Problem description:
When you reach the line containing "Speech converted to" in the data below, begin returning lines exactly as written, and stop once the line containing "For the spectrogram" has been returned.

Supplied entries:
* * * * * * *
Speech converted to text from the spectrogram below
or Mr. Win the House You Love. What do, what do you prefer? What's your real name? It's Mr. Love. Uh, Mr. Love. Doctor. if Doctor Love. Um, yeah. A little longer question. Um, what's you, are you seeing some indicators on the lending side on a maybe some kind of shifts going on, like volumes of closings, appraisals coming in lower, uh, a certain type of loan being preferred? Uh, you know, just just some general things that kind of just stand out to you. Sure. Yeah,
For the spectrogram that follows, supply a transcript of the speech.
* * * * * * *
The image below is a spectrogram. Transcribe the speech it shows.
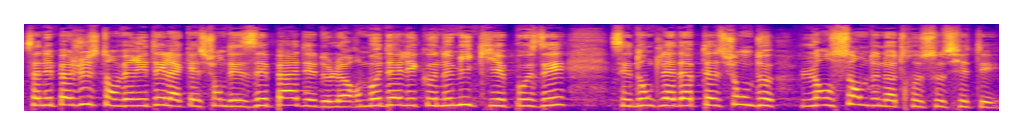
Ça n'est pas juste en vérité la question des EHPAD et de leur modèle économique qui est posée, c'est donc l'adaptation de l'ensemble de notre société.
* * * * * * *
Output of the exercise:
Speech converted to text from the spectrogram below
or Mr. Win the House You Love. What do, what do you prefer? What's your real name? It's Mr. Love. Uh, Mr. Love. Doctor. if Doctor Love. Um, yeah. A little longer question. Um, what's you, are you seeing some indicators on the lending side on a maybe some kind of shifts going on, like volumes of closings, appraisals coming in lower, uh, a certain type of loan being preferred? Uh, you know, just just some general things that kind of just stand out to you. Sure. Yeah,
For the spectrogram that follows, supply a transcript of the speech.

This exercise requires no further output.